the relationships between the percentage of forest coverage and standardized mortality ratios due to cancers in all
prefectures in Japan.
Data on the percentage of forest coverage in all prefectures in Japan were collected from the database of the
Forestry Agency of Japan. Data on standardized mortality ratios (SMR) due to lung, stomach, kidney, and colon cancers
in males and females, breast and uterine cancers in females, and prostate cancer in males, and data of smoking status of
males and females in all prefectures in Japan were collected from the database of the Ministry of Health, Labour, and
Welfare of Japan. Human development index (HDI) was used as a parameter of the socioeconomic status of each prefecture.
The correlation and partial correlation coefficients between the percentage of forest coverage and SMR of cancers,
after controlling for the effects of smoking and the socioeconomic status, were calculated.
People living in areas with lower forest coverage had significantly higher SMR of cancers compared with the
people living in areas with higher forest coverage. There were significant inverse correlations between the percentage of
forest coverage and the SMR of lung, breast, and uterine cancers in females, and the SMR of prostate, kidney, and colon
cancers in males in all prefectures in Japan, even after the effects of smoking and socioeconomic status were factored in.

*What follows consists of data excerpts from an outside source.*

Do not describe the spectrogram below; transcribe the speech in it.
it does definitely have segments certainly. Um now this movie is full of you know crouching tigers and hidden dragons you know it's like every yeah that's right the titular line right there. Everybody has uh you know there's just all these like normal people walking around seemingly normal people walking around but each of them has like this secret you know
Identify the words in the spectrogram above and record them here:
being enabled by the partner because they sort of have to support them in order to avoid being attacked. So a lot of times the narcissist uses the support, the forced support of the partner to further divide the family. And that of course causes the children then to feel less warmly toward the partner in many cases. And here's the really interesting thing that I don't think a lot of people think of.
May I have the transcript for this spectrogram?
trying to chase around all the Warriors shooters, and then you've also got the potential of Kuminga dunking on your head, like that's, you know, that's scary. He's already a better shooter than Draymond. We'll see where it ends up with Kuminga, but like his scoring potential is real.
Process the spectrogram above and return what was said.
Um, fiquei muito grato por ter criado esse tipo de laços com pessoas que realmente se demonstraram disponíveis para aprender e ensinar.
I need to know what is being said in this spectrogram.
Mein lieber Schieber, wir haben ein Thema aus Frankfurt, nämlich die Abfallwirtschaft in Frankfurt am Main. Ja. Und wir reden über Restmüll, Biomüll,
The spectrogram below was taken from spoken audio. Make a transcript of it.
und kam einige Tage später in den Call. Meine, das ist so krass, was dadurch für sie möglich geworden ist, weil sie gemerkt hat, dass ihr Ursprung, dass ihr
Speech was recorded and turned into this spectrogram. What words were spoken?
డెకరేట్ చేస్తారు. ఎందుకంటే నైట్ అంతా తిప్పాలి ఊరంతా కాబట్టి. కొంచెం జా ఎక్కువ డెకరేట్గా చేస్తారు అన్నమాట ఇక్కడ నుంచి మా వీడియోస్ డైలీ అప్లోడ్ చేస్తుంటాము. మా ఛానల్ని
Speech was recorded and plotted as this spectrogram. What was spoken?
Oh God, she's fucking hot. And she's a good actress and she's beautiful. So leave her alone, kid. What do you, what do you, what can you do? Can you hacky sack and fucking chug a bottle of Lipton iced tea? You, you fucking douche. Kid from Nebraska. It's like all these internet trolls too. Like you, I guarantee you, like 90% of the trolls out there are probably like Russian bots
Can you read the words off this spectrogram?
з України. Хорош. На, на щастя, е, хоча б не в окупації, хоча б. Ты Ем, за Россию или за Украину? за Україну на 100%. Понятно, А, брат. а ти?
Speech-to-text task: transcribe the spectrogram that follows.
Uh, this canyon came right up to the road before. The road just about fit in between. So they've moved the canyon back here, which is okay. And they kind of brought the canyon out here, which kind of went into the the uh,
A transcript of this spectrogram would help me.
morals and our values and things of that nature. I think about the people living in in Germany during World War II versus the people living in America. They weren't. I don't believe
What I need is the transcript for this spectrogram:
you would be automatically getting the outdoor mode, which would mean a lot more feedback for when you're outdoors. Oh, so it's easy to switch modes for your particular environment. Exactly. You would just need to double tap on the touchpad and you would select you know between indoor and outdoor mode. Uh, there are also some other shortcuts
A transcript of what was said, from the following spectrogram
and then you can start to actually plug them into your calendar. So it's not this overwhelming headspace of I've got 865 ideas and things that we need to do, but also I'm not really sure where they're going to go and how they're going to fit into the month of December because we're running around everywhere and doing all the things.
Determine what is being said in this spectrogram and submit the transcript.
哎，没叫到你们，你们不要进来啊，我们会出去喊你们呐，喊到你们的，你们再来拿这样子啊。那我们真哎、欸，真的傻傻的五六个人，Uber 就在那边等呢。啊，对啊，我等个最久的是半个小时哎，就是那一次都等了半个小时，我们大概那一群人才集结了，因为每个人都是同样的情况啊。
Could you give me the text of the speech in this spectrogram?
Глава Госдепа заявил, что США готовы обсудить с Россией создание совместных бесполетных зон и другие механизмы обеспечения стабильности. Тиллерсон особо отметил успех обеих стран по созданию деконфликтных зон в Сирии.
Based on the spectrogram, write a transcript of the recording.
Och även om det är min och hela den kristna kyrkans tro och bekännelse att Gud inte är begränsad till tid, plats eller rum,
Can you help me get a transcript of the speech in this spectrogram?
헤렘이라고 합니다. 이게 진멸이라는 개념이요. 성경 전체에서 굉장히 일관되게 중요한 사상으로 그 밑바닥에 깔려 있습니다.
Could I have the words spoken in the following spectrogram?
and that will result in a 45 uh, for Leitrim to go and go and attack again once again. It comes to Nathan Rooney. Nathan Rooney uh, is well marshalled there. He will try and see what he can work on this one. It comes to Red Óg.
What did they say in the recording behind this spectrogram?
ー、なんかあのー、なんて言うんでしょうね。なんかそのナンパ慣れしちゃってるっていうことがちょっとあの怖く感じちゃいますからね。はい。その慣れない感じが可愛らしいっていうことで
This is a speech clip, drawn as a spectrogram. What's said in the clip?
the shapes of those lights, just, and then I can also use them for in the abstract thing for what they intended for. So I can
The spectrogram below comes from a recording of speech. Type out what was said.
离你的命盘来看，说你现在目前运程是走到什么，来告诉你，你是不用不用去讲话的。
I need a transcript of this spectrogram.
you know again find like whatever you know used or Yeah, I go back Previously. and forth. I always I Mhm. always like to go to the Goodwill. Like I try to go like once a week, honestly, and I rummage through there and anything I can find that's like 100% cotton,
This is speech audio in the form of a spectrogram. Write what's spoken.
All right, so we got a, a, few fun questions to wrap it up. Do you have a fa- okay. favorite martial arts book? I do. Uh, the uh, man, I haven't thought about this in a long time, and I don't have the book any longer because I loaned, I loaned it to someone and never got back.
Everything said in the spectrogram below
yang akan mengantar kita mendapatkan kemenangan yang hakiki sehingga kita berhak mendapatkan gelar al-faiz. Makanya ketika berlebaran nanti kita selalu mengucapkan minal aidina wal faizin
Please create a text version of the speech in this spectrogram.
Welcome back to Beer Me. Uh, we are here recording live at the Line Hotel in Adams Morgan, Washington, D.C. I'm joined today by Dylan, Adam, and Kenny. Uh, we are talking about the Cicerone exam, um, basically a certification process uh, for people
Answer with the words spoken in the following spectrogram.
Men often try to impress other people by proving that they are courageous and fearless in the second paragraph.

These findings indicate that increased forest coverage may partially contribute to a decrease in mortality due
to cancers in Japan.